One activity I always find enjoyable when visiting a new country for the first time is taking an informal tour of a local, well-stocked supermarket. Doing so usually provides insight into the general tastes of those I am choosing to temporarily live among. For, there might be some truth in the old, somewhat cliché pronouncement that the food makes the (hu)man. If the above adage is true, then instant noodles undoubtedly make up an overwhelming percentage of regional cuisine, and therefore the body mass of the local population. Over the past few years, I have started taking photos inside and around local supermarkets, to contemplate the reasons for the variations in flavor of these noodles. For example, I expected an artificial seafood tang to dominate near coastal areas, while msg-inhanced beef-stock varieties settled more within the interior. To be honest though, this train of thought was little more than a convenient excuse to take photos of what I like best, the banal, washed up, ordinary moments within which, there is little excuse to project anything other than what truly is.
In the photo above we see a glut of instant ramyeon boxes slowly being unloaded from the back of a one ton box truck. While the boxes themselves may contain icons of shrimp, or vegetables, the most natural element to the scene above comes from the intrusion of rain into the scene from the top-left corner of the frame. Off frame, to the right, a small local supermarket, just three isles deep, awaits this shipment. Overall, if shot on color film, there would be little color to show. Simple, dry, off-white tones dominate both the boxes in this scene, as well as the dehydrated nuggets of nourishment contained within their innermost cores. What importance such variety can suggest to the physical and psychological needs of those who often indulge in such delights, I will likely never know. For now, I am content to look from the outside in, amazed by the ordering of the mundane.

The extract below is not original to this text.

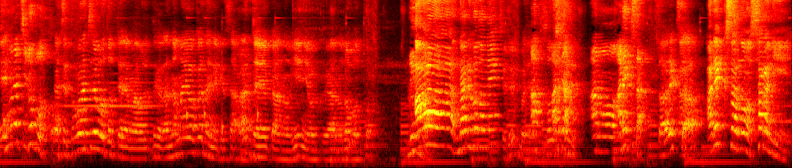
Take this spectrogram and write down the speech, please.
え？友達ロボット？友達ロボットって、まあ、俺だから名前わかんないんだけどさ、うんあんちゃんよくあの、家に置くあのロボット。ルンバあー、なるほどね。あ、あれだ、あの、アレクサ。アレクサ？アレクサのさらに、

[Image taken using a Contax T2 shooting Kodak Tri-x.]
(Photo & Text by Marty Miller)